AIM OF THE EXERCISE: Entries follow. Give back exactly the lines starting at the one containing "Transcribe the recording" and ending at the one containing "Speech-to-text result for this spectrogram", and no other lines.

DATASET RECORDS:
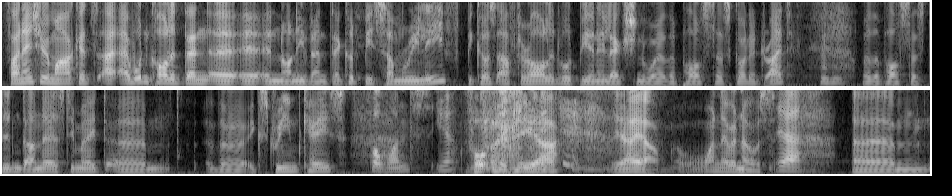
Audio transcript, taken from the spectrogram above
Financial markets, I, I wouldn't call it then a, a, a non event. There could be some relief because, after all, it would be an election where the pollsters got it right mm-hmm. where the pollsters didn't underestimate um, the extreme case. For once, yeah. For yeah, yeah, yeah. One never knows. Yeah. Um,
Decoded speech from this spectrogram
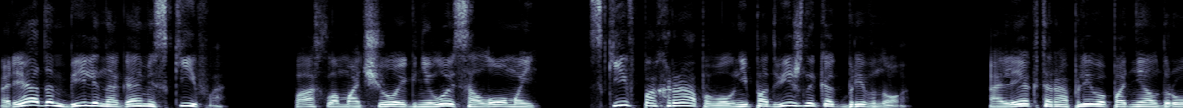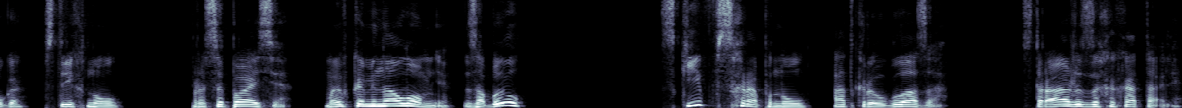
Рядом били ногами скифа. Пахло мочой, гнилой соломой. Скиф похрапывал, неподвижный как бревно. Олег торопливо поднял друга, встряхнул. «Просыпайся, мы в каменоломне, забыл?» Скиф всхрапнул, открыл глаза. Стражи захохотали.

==

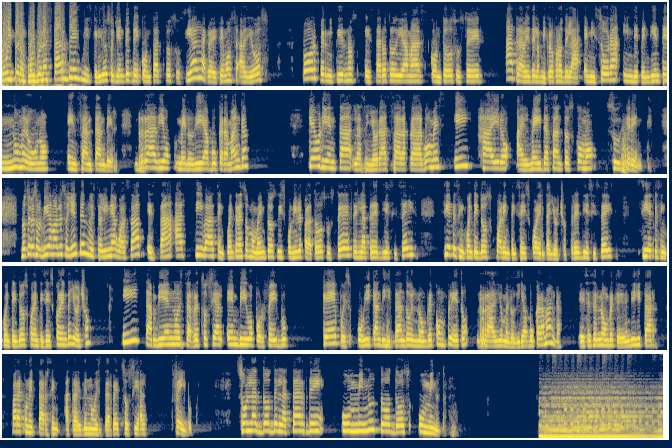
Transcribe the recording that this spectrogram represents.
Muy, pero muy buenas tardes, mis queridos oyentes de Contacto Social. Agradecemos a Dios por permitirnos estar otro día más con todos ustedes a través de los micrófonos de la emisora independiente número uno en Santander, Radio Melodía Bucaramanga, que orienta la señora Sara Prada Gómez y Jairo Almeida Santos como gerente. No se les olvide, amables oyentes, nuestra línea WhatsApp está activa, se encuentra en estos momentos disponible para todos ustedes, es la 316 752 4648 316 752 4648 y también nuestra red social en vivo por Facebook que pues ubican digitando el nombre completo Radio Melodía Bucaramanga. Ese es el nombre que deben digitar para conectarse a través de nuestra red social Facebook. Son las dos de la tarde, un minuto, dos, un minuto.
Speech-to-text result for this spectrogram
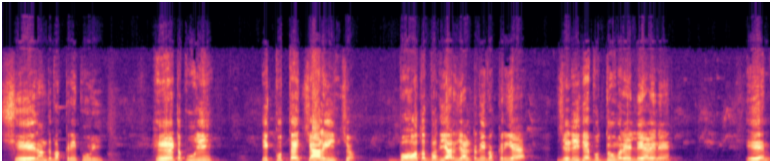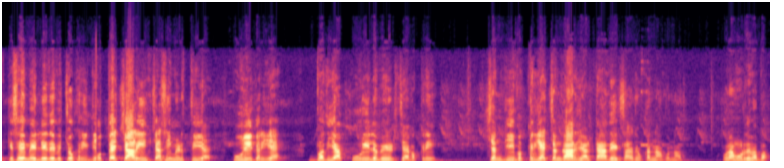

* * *

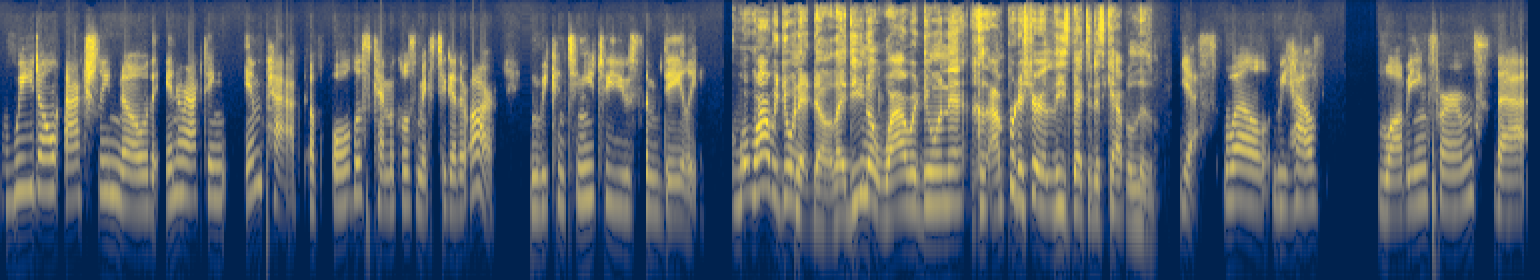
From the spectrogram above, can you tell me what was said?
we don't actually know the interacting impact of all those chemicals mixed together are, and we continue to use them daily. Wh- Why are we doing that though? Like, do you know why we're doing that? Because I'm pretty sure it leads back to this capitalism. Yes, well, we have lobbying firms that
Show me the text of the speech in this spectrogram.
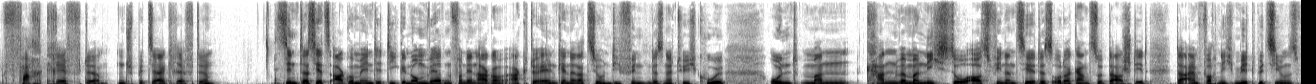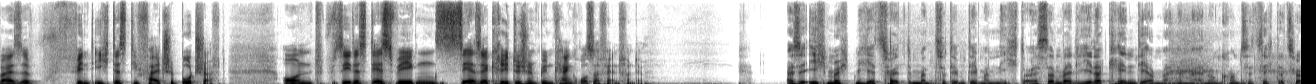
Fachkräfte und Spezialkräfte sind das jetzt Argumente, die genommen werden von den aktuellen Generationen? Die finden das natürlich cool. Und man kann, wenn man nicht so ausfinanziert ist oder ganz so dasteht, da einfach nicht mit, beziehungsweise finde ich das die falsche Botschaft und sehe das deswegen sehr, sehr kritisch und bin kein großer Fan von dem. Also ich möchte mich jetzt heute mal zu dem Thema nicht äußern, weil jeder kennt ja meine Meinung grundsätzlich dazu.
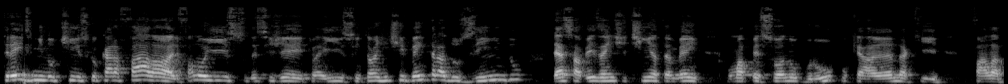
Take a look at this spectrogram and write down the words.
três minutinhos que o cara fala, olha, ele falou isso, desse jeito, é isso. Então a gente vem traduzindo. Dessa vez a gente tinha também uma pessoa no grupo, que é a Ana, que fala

RESPONSE BOX:
Transcribe the recording that this spectrogram represents.
Muy, pero muy buenas tardes, mis queridos oyentes de Contacto Social. Agradecemos a Dios por permitirnos estar otro día más con todos ustedes a través de los micrófonos de la emisora independiente número uno en Santander, Radio Melodía Bucaramanga, que orienta la señora Sara Prada Gómez y Jairo Almeida Santos como gerente. No se les olvide, amables oyentes, nuestra línea WhatsApp está activa, se encuentra en estos momentos disponible para todos ustedes, es la 316 752 4648 316 752 4648 y también nuestra red social en vivo por Facebook que pues ubican digitando el nombre completo Radio Melodía Bucaramanga. Ese es el nombre que deben digitar para conectarse a través de nuestra red social Facebook. Son las dos de la tarde, un minuto, dos, un minuto.
Speech-to-text result for this spectrogram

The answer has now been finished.